In the post-genomic era, the ongoing discovery of transcriptional products from non-protein-coding areas of the genome continues to raise fundamental questions of biology. Only 2% of the human genome encodes protein, but 70-90% is transcribed, resulting in an enormous number and diversity of non-coding transcripts. In recent years, new classes of non-coding RNAs were ascribed with regulatory functions in the cell, including microRNAs (miRNAs) and long non-coding RNAs (lncRNAs).
While miRNAs have been established for a while, our lab is also interested in lncRNAs, which are only emerging as novel regulators of gene expression. Loosely defined as non-coding transcripts longer than 200 nucleotides, lncRNAs can be sense, antisense, overlapping or intergenic to protein-coding loci, and are versatile molecules capable of binding DNA, RNA or protein. Large-scale studies have revealed their developmental stage- and cellular context-specific expression patterns; however, the functional work still lags behind in silico discoveries.
To address this knowledge gap in the context of hematopoiesis, we built a non-coding expression atlas for the human blood system, with profiles of hematopoietic stem cells, differentiated blood lineages, as well as pediatric AML samples.
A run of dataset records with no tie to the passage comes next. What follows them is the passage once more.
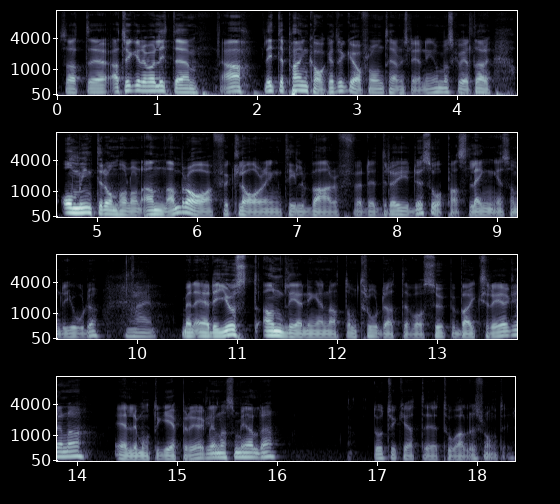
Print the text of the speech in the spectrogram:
Så att eh, jag tycker det var lite, ja, lite pannkaka tycker jag från tävlingsledningen om jag ska vara helt ärlig. Om inte de har någon annan bra förklaring till varför det dröjde så pass länge som det gjorde. Nej. Men är det just anledningen att de trodde att det var Superbikes-reglerna eller MotoGP-reglerna som gällde? Då tycker jag att det tog alldeles för lång tid.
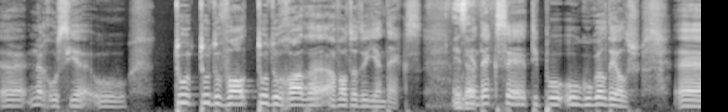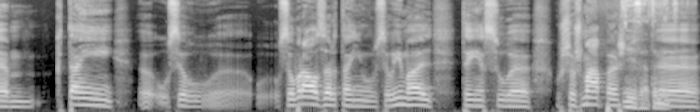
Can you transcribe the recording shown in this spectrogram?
uh, na Rússia o, tu, tudo, volta, tudo roda à volta do Yandex. Exato. O Yandex é tipo o Google deles. Um, que tem uh, o, seu, uh, o seu browser, tem o seu e-mail, tem a sua, os seus mapas, Exatamente. Uh,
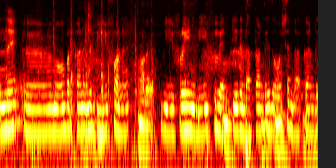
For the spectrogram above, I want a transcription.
ഇന്ന് നോമ്പറക്കാൻ ഇന്ന് ബീഫാണ്. അതെ. ബീഫ് ഫ്രൈൻ ബീഫ് വരട്ടിയത് ഉണ്ടാക്കാണ്ട് ദോശ ഉണ്ടാക്കാണ്ട്.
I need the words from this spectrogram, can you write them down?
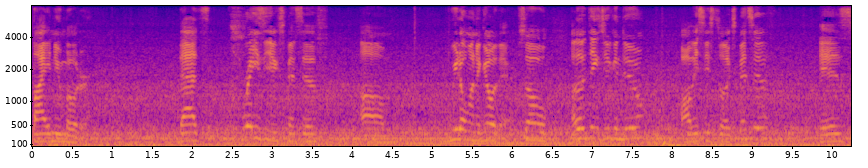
buy a new motor. That's crazy expensive. Um, we don't want to go there. So other things you can do, obviously still expensive, is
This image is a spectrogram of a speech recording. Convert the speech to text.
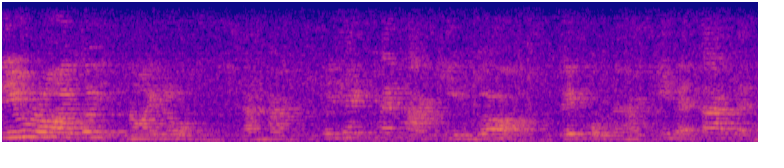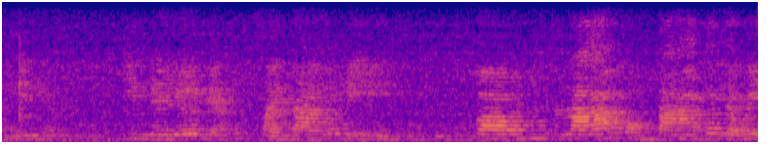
ริ้วรอยก็น้อยลงนะคะไม่ใช่แค่ทาครีมก็ได้ผลนะคะกินแอตตาแซนทีนกินเยอะๆเนี่ยสายตาก็ดี ความล้าของตาก็จะไม่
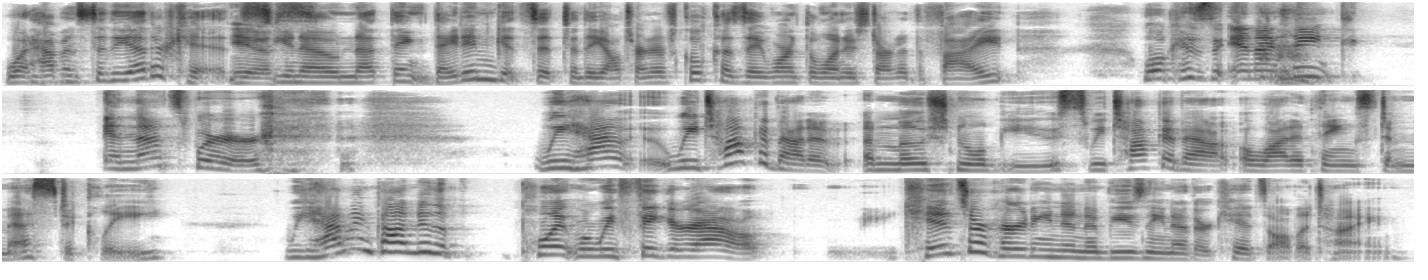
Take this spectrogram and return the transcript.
what happens to the other kids Yes. you know nothing they didn't get sent to the alternative school because they weren't the one who started the fight Well, because and I think, and that's where we have we talk about uh, emotional abuse. We talk about a lot of things domestically. We haven't gotten to the point where we figure out kids are hurting and abusing other kids all the time.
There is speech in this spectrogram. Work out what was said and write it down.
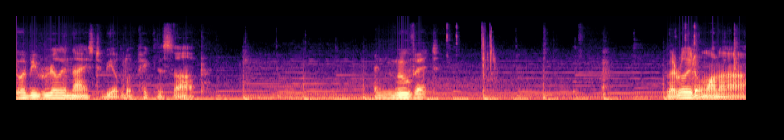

We were able to identify lineage and leukemia-specific lncRNAs, and further, stem cell and progenitor lncRNA signatures that are upregulated in AML. Based on these findings, we are working to elucidate the functions of lncRNAs during normal and malignant hematopoiesis.